**Required work**
Print the records below exactly, with no pictures.

(Excerpted data begins)

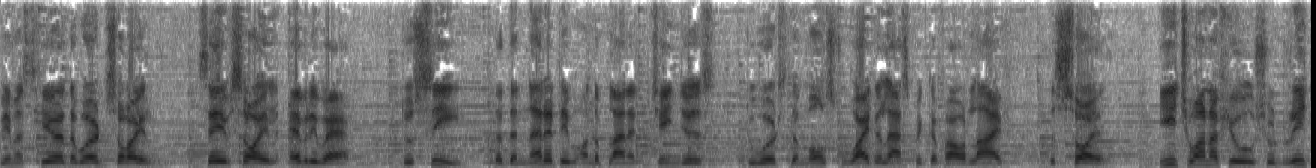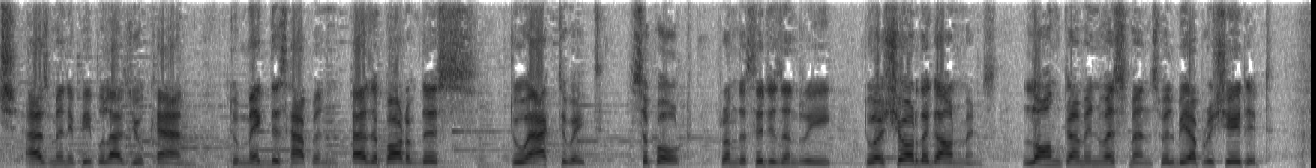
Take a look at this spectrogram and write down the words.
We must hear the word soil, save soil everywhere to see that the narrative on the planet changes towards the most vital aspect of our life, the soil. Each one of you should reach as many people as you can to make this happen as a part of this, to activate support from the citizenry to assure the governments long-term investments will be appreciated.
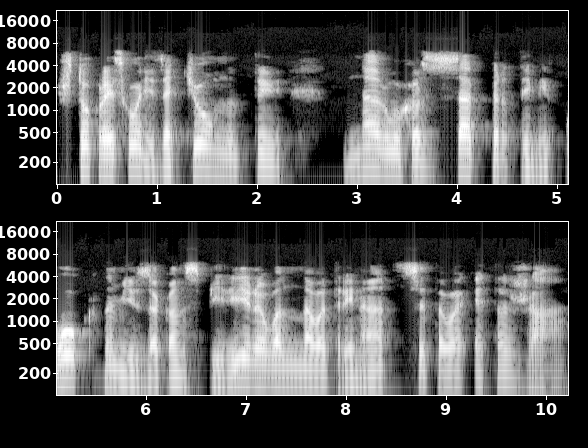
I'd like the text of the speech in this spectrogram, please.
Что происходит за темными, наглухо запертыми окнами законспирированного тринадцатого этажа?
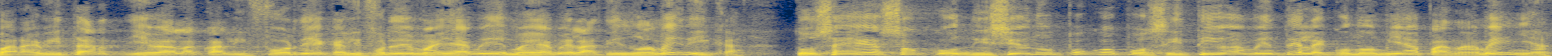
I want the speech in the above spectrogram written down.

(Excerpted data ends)

**Response**
Take a look at this spectrogram and write down the words.
We must hear the word soil, save soil everywhere to see that the narrative on the planet changes towards the most vital aspect of our life, the soil. Each one of you should reach as many people as you can to make this happen as a part of this, to activate support from the citizenry to assure the governments long-term investments will be appreciated.
I'd like the text of the speech in this spectrogram, please.
Что происходит за темными, наглухо запертыми окнами законспирированного тринадцатого этажа?
I want the speech in the above spectrogram written down.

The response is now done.